ST. LOUIS - If youth hockey teams in St. Louis are a little tougher to play against this season, here’s why: they’ve been getting tips advice from the St. Louis Blues coaching staff.
Head Coach Ken Hitchcock and his staff are conducting free coaching clinics over the next several weeks to area youth, high school and travel coaches at Peabody Opera House. More than 70 coaches registered to attend the clinics.
“Being a coach is a big deal,” Hitchcock said during his presentation Wednesday at Peabody Opera House. “You have an awesome responsibility and you have to take it seriously every day.”
No one would know that better than Hitchcock, who ranks fourth all-time among NHL coaches with 757 wins. In 20 seasons behind an NHL bench, Hitchcock has led his teams to 14 Stanley Cup Playoff appearances and eight division titles. He won the Stanley Cup in 1999 and earned the NHL’s Jack Adams Award as coach of the year in 2012.

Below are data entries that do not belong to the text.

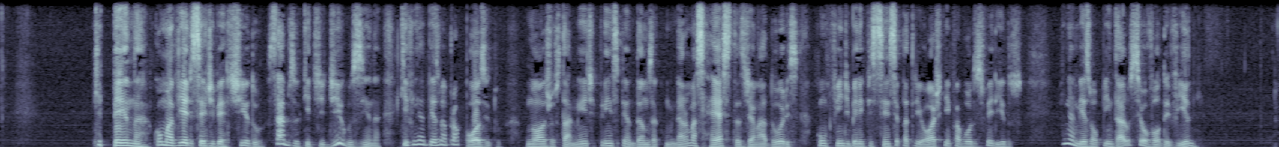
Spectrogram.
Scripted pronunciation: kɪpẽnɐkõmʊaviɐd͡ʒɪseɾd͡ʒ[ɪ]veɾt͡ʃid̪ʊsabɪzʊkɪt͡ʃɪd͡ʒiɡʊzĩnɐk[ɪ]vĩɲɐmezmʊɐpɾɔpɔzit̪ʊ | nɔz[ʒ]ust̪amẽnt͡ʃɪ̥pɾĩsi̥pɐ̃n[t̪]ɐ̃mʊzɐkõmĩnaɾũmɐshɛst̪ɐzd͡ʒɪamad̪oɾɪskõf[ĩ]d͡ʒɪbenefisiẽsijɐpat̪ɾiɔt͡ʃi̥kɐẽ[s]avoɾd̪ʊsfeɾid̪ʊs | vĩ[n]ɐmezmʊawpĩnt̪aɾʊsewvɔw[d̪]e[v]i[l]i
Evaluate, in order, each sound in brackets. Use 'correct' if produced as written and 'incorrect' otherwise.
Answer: incorrect: i, correct, correct, incorrect: d̪, correct, incorrect: f, incorrect: ɲ, correct, correct, correct

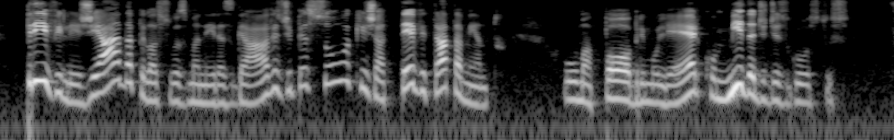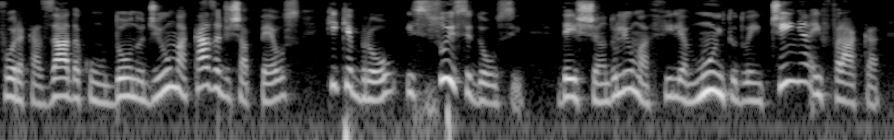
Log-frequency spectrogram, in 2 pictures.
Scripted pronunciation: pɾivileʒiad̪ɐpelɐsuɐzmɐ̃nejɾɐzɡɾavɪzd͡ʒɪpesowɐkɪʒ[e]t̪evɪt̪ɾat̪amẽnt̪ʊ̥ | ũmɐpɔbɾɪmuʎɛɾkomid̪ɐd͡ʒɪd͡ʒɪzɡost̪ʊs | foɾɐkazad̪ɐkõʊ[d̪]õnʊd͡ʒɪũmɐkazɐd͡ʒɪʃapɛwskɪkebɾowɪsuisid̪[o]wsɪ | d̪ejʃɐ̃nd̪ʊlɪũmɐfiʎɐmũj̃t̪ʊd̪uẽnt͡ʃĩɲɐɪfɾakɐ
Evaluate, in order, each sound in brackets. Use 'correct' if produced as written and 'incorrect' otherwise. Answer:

“The first coaching clinic I went to was in 1982 and it changed everything I did in hockey,” Hitchcock recalls. “I was a coach that had no technical knowledge and all my philosophy was based on hard work, outwork the other team. I had no plan, no system. I left the clinic after three days with a total plan of how to play the game and I carried that plan with me for over 20 years.”
Coaches attending the clinics will also get presentations from Associate Coach Mike Yeo (power play), Assistant Coaches Ray Bennett (penalty kill), Rick Wilson (defense), Steve Thomas (forwards), Goalie Coach Jim Corsi (goalies) and Video Coach Sean Ferrell (skating skill development).
“As somebody who has coached for 35 years, I can really appreciate the involvement by the Blues,” said Dave Garth, who coaches hockey at Webster High School. “The Blues are doing well, and they’re still staying involved in the amateur hockey community. I’ve come to clinics like this before, and it’s great what the Blues are doing for amateur hockey.”
“Everybody has information, everybody is going to talk about technical information and how to teach, but these clinics show the big picture part of what it means to be a coach,” Hitchcock said. “I hope they leave here with a clear understanding of the responsibility that is ahead of them.
“We’ve gained the knowledge by going to clinics all over the world, and I think it’s on us to pass it on to them.”